*** Speaking of defense spending, C.A. Green thinks he knows how you can make a buck out of America’s latest fling with defense contractors. “An historic opportunity is developing to capitalize on the biggest increase in defense spending in over 20 years,” says Green.
*** We haven’t seen such magnificent weather in Paris since last autumn. The skies are clear this morning, the weather is cool, the women are beautiful and the liquor is plentiful. What more could a man ask for?
*** And yet, the French are not happy this morning. Politics are giving them a massive Le Pen in the derriere. They are “ashamed”, “shocked”, “insulted” by the success of what they call the “far right.” Only more outraged are the world’s columnists and tongue-wags who are sure that Le Pen crawled out from the Dark Side of the planet like the devil himself.
*** This is probably far more than you ever wanted to know about French politics, dear reader, but I will tell you anyway. For Le Pen is little different from the poltroons and scalawags that infest American politics. “In economic matters, I am a rightist,” Le Pen describes himself. “In social matters, I am a leftist. And in politics I am French…first, second…and to the end!” A little something to offend everyone, in other words.
*** Le Pen is a law and order man – little different from Ashcroft and Rumsfield…eager to sacrifice citizens’ freedom in the name of liberty.

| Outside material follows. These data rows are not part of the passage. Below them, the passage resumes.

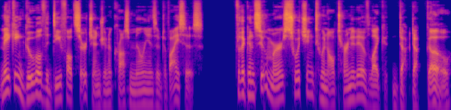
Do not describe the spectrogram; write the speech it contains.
making Google the default search engine across millions of devices. For the consumer, switching to an alternative like DuckDuckGo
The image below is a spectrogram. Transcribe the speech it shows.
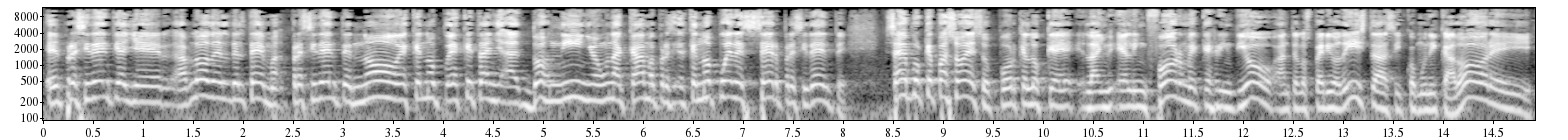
el presidente ayer habló del, del tema. Presidente, no, es que no, es que están dos niños en una cama, es que no puede ser presidente. ¿Sabe por qué pasó eso? Porque lo que, la, el informe que rindió ante los periodistas y comunicadores y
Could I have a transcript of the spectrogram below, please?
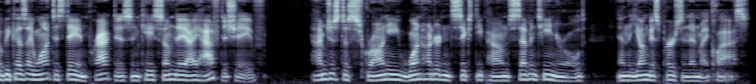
but because I want to stay in practice in case someday I have to shave. I'm just a scrawny, 160 pound 17 year old and the youngest person in my class.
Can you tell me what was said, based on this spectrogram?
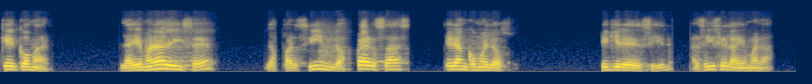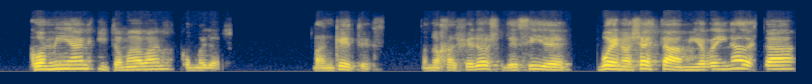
qué comer. La Gemara dice, los parsim, los persas, eran como el oso. ¿Qué quiere decir? Así dice la Gemara. Comían y tomaban como el oso. Banquetes. Cuando Hashverosh decide, bueno, ya está, mi reinado está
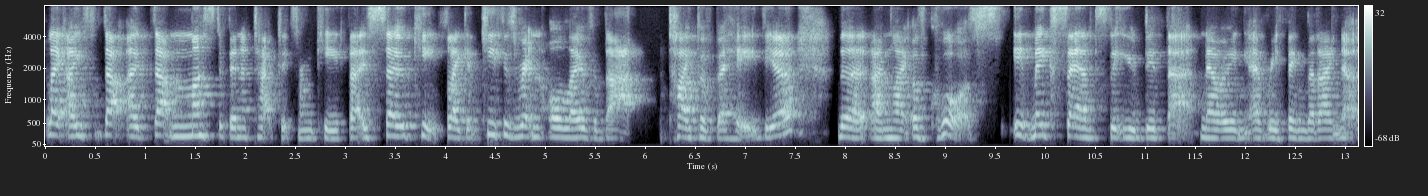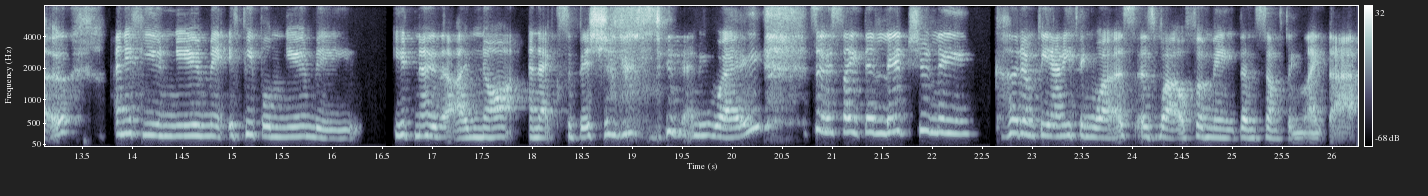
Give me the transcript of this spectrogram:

*** But he is also an ardent nationalist who wants little to do with the European Union and NATO. And just as many Americans oppose public education in Spanish, Le Pen proposes to require students to pass a French test before proceeding to higher levels. He’s in favor of letting schools compete for students and wants the educational system to teach more of “our cultural heritage,” re-establishing the values of “French civilization…so as to resist Marxist indoctrination, the domination of money and materialism, and the imperialism of cosmopolitan culture…and preserve our national memory.”
*** “France flirts with Thatcherism,” says the leftist journal, Liberation, of Le Pen’s fiscal proposals. Le Pen waxes Reaganesque when he says “there are too many bureaucrats,” and when he says that “taxes…what the state takes from working Frenchmen…should not pass 35%.” [Your editor currently pays as much as 60% on his French-based earnings.] But when he gets to his economic proposals he stands with neither Reagan nor Thatcher…but in the dark shadow of Patrick Buchanan and the other protectionists, who imagine they can make people better off by limiting competition. Le Pen proposes to erect trade barriers – like Bush’s recent tariff on imported steel – and to give French workers, and industries, various “preferences.”
*** Yes, it is loony. And the world’s press is right to be appalled. It’s a pity they can’t muster a little outrage at their own loony politicians.